Repeat exactly the lines that begin at the one containing "Identify the words" and end at the final line of the records; include no pictures and nothing else.

━━━━━━━━━━━━━━━━━━━━━━━━━━━━━━

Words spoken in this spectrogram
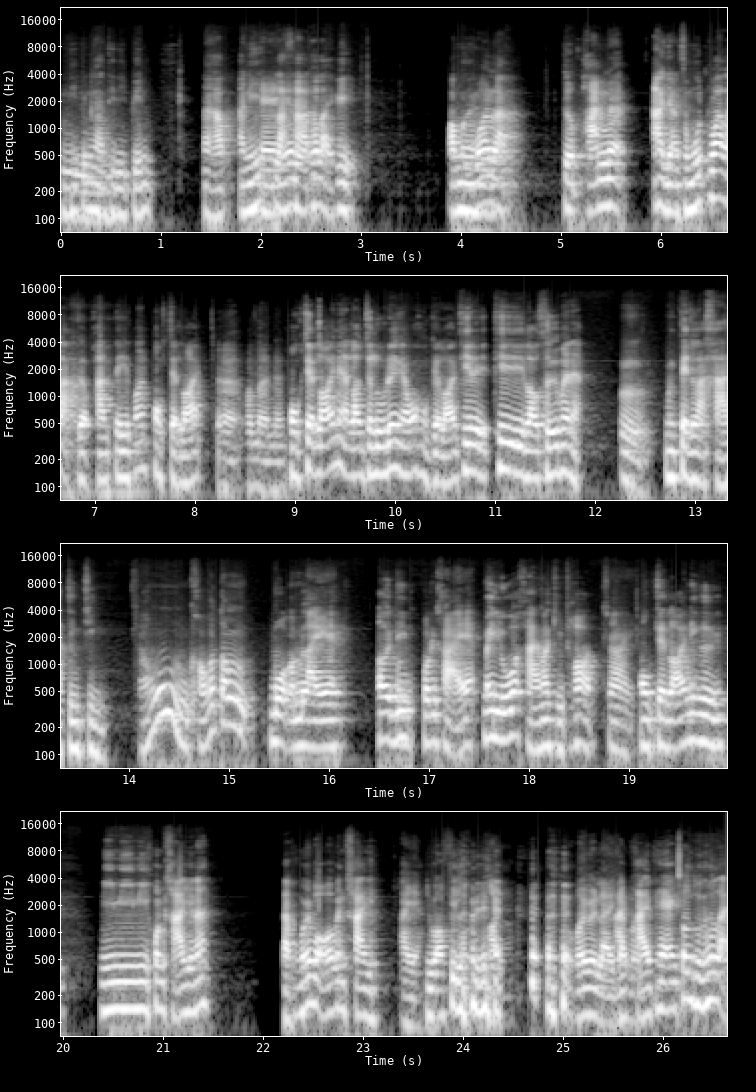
อืมนี่เป็นงาน 3D Print นะครับ อันนี้แพงราคาเท่าไหร่พี่ ประผเมินมว่าหลักเกือบพันอะอ่าอย่างสมมติว่าหลักเกือบพันตีว่าหกเจ็ดร้อยอ่าประมาณนั้นหกเจ็ดร้อยเนี่ยเราจะรู้ได้ไงว่าหกเจ็ดร้อยที่ที่เราซื้อมาเนี่ยอืมมันเป็นราคาจริงเอ้าเขาก็ต้องบวกกำไรไงๆเออดีคนขายอะไม่รู้ว่าขายมากี่ทอดใช่หกเจ็ดร้อยนี่คือ มีมีมีคนขายอยู่นะ แต่ผมไม่บอกว่าเป็นใครใครอะอยู่ออฟฟิศเรานี่อ๋อเหรอไม่เป็นไรขายจะมาขายแพงต้นทุนเท่าไหร่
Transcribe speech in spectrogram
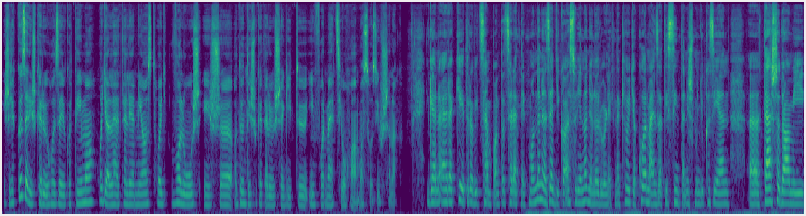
és hogyha közel is kerül hozzájuk a téma, hogyan lehet elérni azt, hogy valós és a döntésüket elősegítő információ halmazhoz jussanak? Igen, erre két rövid szempontot szeretnék mondani. Az egyik az, hogy én nagyon örülnék neki, hogy a kormányzati szinten is mondjuk az ilyen társadalmi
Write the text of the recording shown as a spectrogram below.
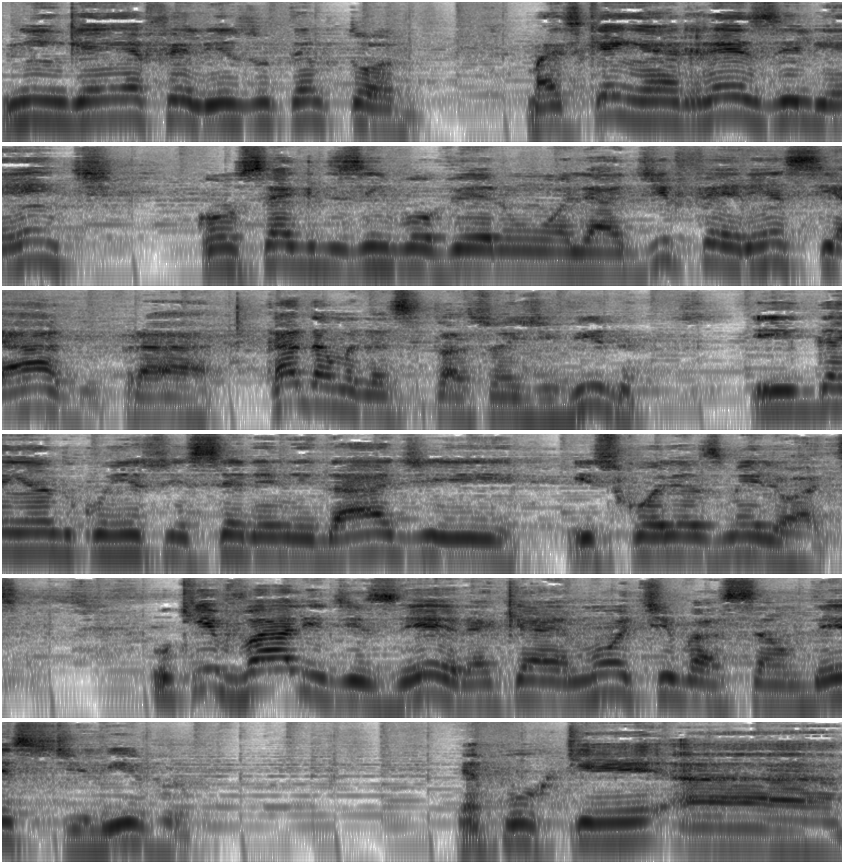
Ninguém é feliz o tempo todo, mas quem é resiliente consegue desenvolver um olhar diferenciado para cada uma das situações de vida e ganhando com isso em serenidade e escolhas melhores. O que vale dizer é que a motivação deste livro é porque a,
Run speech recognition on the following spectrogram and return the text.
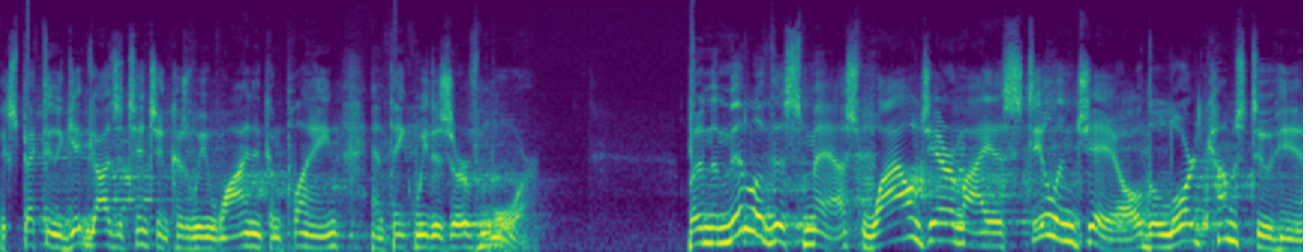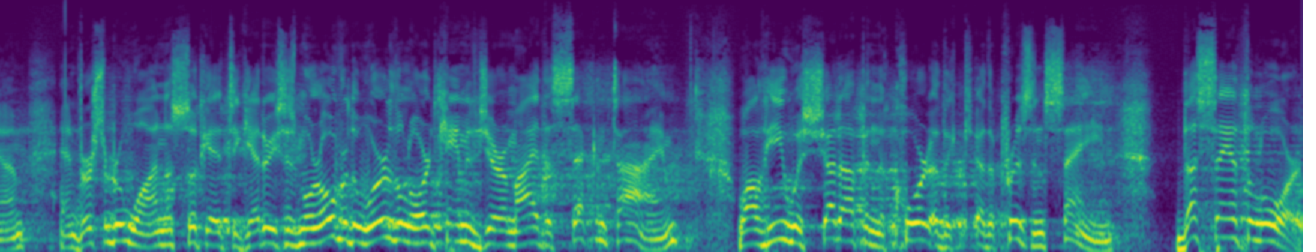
expecting to get God's attention because we whine and complain and think we deserve more. But in the middle of this mess, while Jeremiah is still in jail, the Lord comes to him. And verse number one, let's look at it together. He says, Moreover, the word of the Lord came to Jeremiah the second time while he was shut up in the court of the, of the prison, saying, Thus saith the Lord,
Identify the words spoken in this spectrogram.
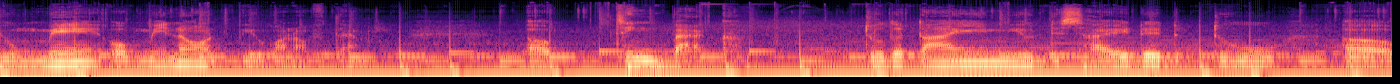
You may or may not be one of them. Uh, think back to the time you decided to uh,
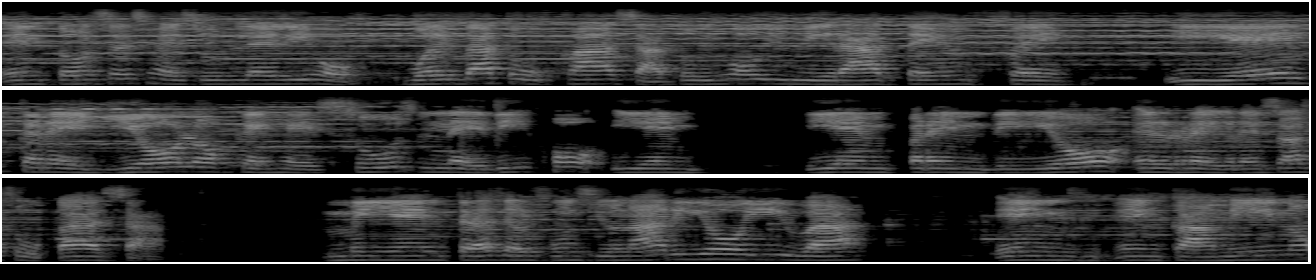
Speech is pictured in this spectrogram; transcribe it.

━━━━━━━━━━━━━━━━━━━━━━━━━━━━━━

▶ **ANSWER SECTION**
Identify the words spoken in this spectrogram.
You may or may not be one of them. Uh, think back to the time you decided to uh,
Speech is pictured in this spectrogram; transcribe it.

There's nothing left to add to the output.